Abstract 5313: Transcriptional Profiling of Ion Channel Genes in Right-Ventricular Myocardial Diseases: Particular Signature for Brugada Syndrome
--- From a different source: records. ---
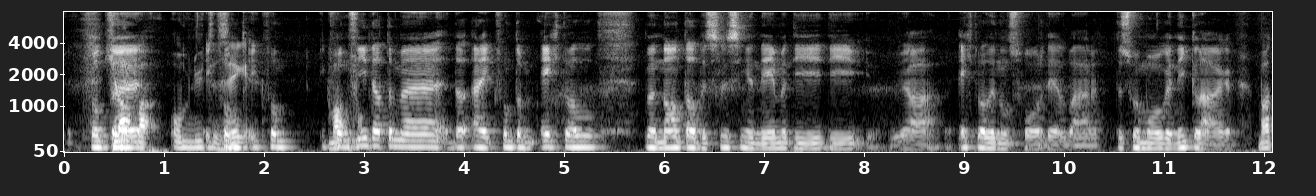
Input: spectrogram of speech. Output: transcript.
Ik vond, Ja, eh, maar om nu te vond, zeggen... Ik vond, ik Maar vond vo- niet dat hem... eh, dat, ah, ik vond hem echt wel een aantal beslissingen nemen die, die ja, echt wel in ons voordeel waren. Dus we mogen niet klagen. Maar,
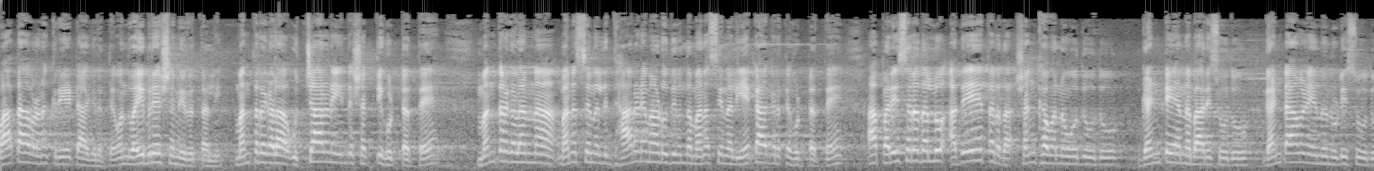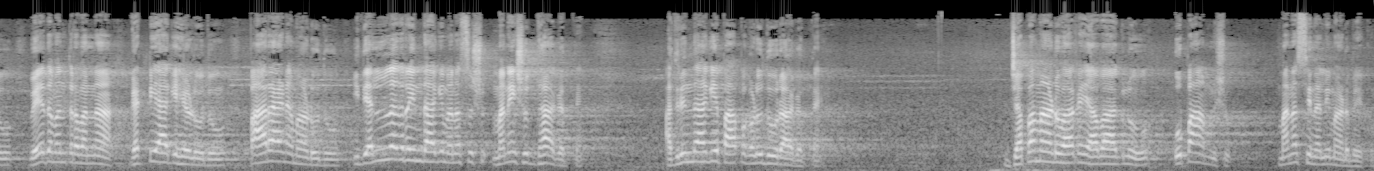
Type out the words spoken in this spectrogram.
ವಾತಾವರಣ ಕ್ರಿಯೇಟ್ ಆಗಿರುತ್ತೆ. ಒಂದು ವೈಬ್ರೇಷನ್ ಇರುತ್ತೆ ಅಲ್ಲಿ ಮಂತ್ರಗಳ ಉಚ್ಚಾರಣೆಯಿಂದ ಶಕ್ತಿ ಹುಟ್ಟತ್ತೆ. ಮಂತ್ರಗಳನ್ನು ಮನಸ್ಸಿನಲ್ಲಿ ಧಾರಣೆ ಮಾಡುವುದರಿಂದ ಮನಸ್ಸಿನಲ್ಲಿ ಏಕಾಗ್ರತೆ ಹುಟ್ಟತ್ತೆ. ಆ ಪರಿಸರದಲ್ಲೂ ಅದೇ ಥರದ ಶಂಖವನ್ನು ಓದುವುದು ಗಂಟೆಯನ್ನು ಬಾರಿಸುವುದು ಗಂಟಾವಣೆಯನ್ನು ನುಡಿಸುವುದು ವೇದ ಮಂತ್ರವನ್ನು ಗಟ್ಟಿಯಾಗಿ ಹೇಳುವುದು, ಪಾರಾಯಣ ಮಾಡುವುದು, ಇದೆಲ್ಲದರಿಂದಾಗಿ ಮನಸ್ಸು ಮನೆ ಶುದ್ಧ ಆಗುತ್ತೆ. ಅದರಿಂದಾಗಿ ಪಾಪಗಳು ದೂರ ಆಗುತ್ತೆ. ಜಪ ಮಾಡುವಾಗ ಯಾವಾಗಲೂ ಉಪಾಂಶು ಮನಸ್ಸಿನಲ್ಲಿ ಮಾಡಬೇಕು.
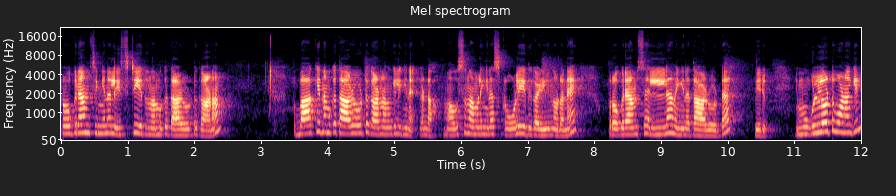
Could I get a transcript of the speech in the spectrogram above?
പ്രോഗ്രാംസ് ഇങ്ങനെ ലിസ്റ്റ് ചെയ്ത് നമുക്ക് താഴോട്ട് കാണാം. ബാക്കി നമുക്ക് താഴോട്ട് കാണണമെങ്കിൽ ഇങ്ങനെ കണ്ടോ? മൗസ് നമ്മളിങ്ങനെ സ്ക്രോൾ ചെയ്ത് കഴിയുന്ന ഉടനെ പ്രോഗ്രാംസ് എല്ലാം ഇങ്ങനെ താഴോട്ട് വരും. ഈ മുകളിലോട്ട് പോകണമെങ്കിൽ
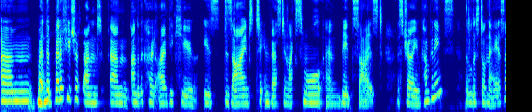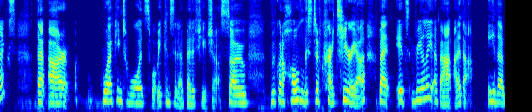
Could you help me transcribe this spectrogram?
Um, but mm-hmm. the Better Future Fund, um, under the code IMPQ, is designed to invest in like small and mid sized Australian companies that are listed on the ASX that are working towards what we consider a better future. So we've got a whole list of criteria, but it's really about either either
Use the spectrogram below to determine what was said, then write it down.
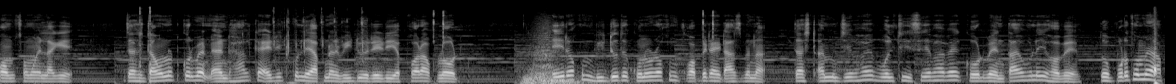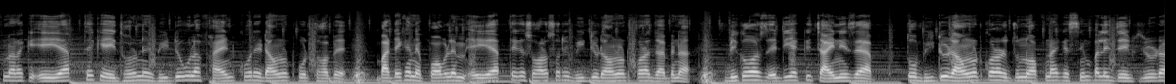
কম সময় লাগে। জাস্ট ডাউনলোড করবেন অ্যান্ড হালকা এডিট করলে আপনার ভিডিও রেডি ফর আপলোড এই রকম ভিডিওতে কোনো রকম কপিরাইট আসবে না। জাস্ট আমি যেভাবে বলছি সেভাবে করবেন, তাহলেই হবে। তো প্রথমে আপনারা কি এই অ্যাপ থেকে এই ধরনের ভিডিওগুলো ফাইন্ড করে ডাউনলোড করতে হবে। বাট এখানে প্রবলেম এই অ্যাপ থেকে সরাসরি ভিডিও ডাউনলোড করা যাবে না। বিকজ এটি একটি চাইনিজ অ্যাপ তো ভিডিও ডাউনলোড করার জন্য আপনাকে সিম্পলি যে ভিডিওটা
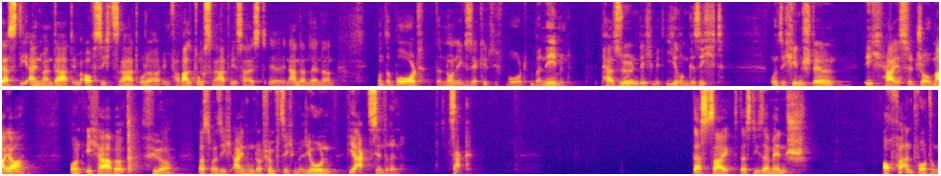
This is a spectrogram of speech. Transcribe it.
dass die ein Mandat im Aufsichtsrat oder im Verwaltungsrat, wie es heißt äh, in anderen Ländern, und the board, the non-executive board, übernehmen. Persönlich mit ihrem Gesicht. Und sich hinstellen, ich heiße Joe Meyer und ich habe für, was weiß ich, 150 Millionen hier Aktien drin. Zack. Das zeigt, dass dieser Mensch auch Verantwortung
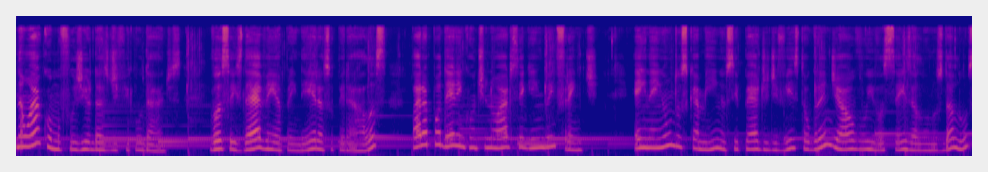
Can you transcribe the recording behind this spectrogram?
não há como fugir das dificuldades. Vocês devem aprender a superá-las para poderem continuar seguindo em frente. Em nenhum dos caminhos se perde de vista o grande alvo e vocês, alunos da luz,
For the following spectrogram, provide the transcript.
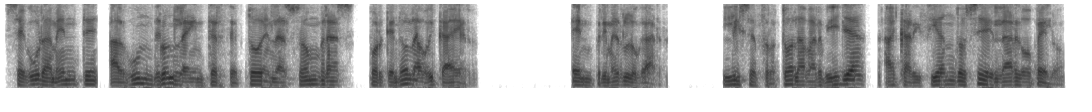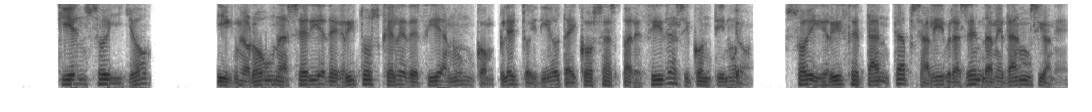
Seguramente, algún dron la interceptó en las sombras, porque no la oí caer. En primer lugar, Lee se frotó la barbilla, acariciándose el largo pelo. ¿Quién soy yo? Ignoró una serie de gritos que le decían un completo idiota y cosas parecidas y continuó. Soy Grice Tantapsa Libras Endamedansione.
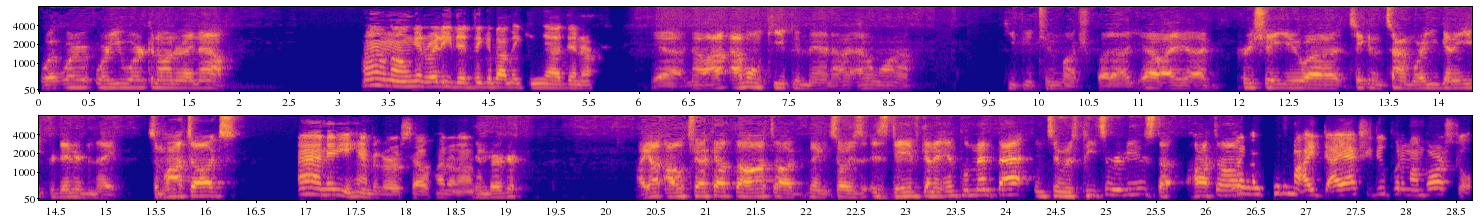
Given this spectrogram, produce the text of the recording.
What where, where are you working on right now? I don't know. I'm getting ready to think about making uh, dinner. Yeah, no, I, I won't keep you, man. I, I don't want to keep you too much, but uh, yeah, I, I appreciate you uh, taking the time. What are you gonna eat for dinner tonight? Some hot dogs? Uh, maybe a hamburger or so. I don't know. Hamburger. I got. I'll check out the hot dog thing. So is is Dave gonna implement that into his pizza reviews? The hot dog. I, put him, I, I actually do put him on Barstool.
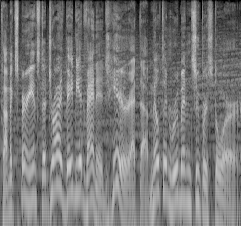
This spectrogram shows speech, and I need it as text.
Come experience the Drive Baby Advantage here at the Milton Ruben Superstore.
Brugada syndrome is an inherited arrhythmia syndrome associated with sudden cardiac death. Na+-current dysfunction is central in Brugada syndrome, but mutations in the cardiac Na+-channel gene SCN5A are present in only ~20% of probands. Since only a minority of Brugada patients has detectable mutations, we considered alternative disease mechanisms involving a consistent pattern of variations in cardiac electrogenenic processes. We specifically hypothesized that a common pattern of cardiac ion channel and transporter gene-expression might contribute to the pathophysiology of Brugada syndrome by producing a phenotypic background that facilitates expression of characteristic ECG abnormalities and arrhythmogenesis in the context of appropriate genotypic and/or environmental factors. To test this notion, we applied high-throughput real-time PCR, which permits accurate quantification of up to hundreds of transcripts in minute biological samples, to obtained full profiling of ion-channel expression in right-ventricular septal endomyocardial biopsies from 10 patients with Brugada syndrome in comparison with biopsies from 11 non-diseased organ donors, 7 heart transplant recipients, 10 patients with arrhythmogenic right-ventricular cardiomyopathy and 9 with idiopathic right-ventricular outflow-tract tachycardia. Brugada patients showed distinct and reproducible clustering differences versus the two control and two ventricular tachyarrhythmia groups, including 14 of 77 genes encoding important ion-channel/ion-transporter subunits. Nav1.5, Kv4.3 and Kir3.4 were more weakly-expressed, while Nav2.1 and TWIK1 were more strongly-expressed, in Brugada syndrome. Important differences were also seen in transcripts involved in Ca2+-homeostasis, including stronger expression of RYR2 and NCX1. The molecular profile of five Brugada patients with SCN5A mutations did not differ from Brugada patients without SCN5A mutations. Brugada patients exhibit a common ion-channel molecular expression signature, irrespective of the culprit gene. This finding has potentially important implications for our understanding of the pathophysiology of Brugada syndrome, with possible therapeutic and diagnostic implications.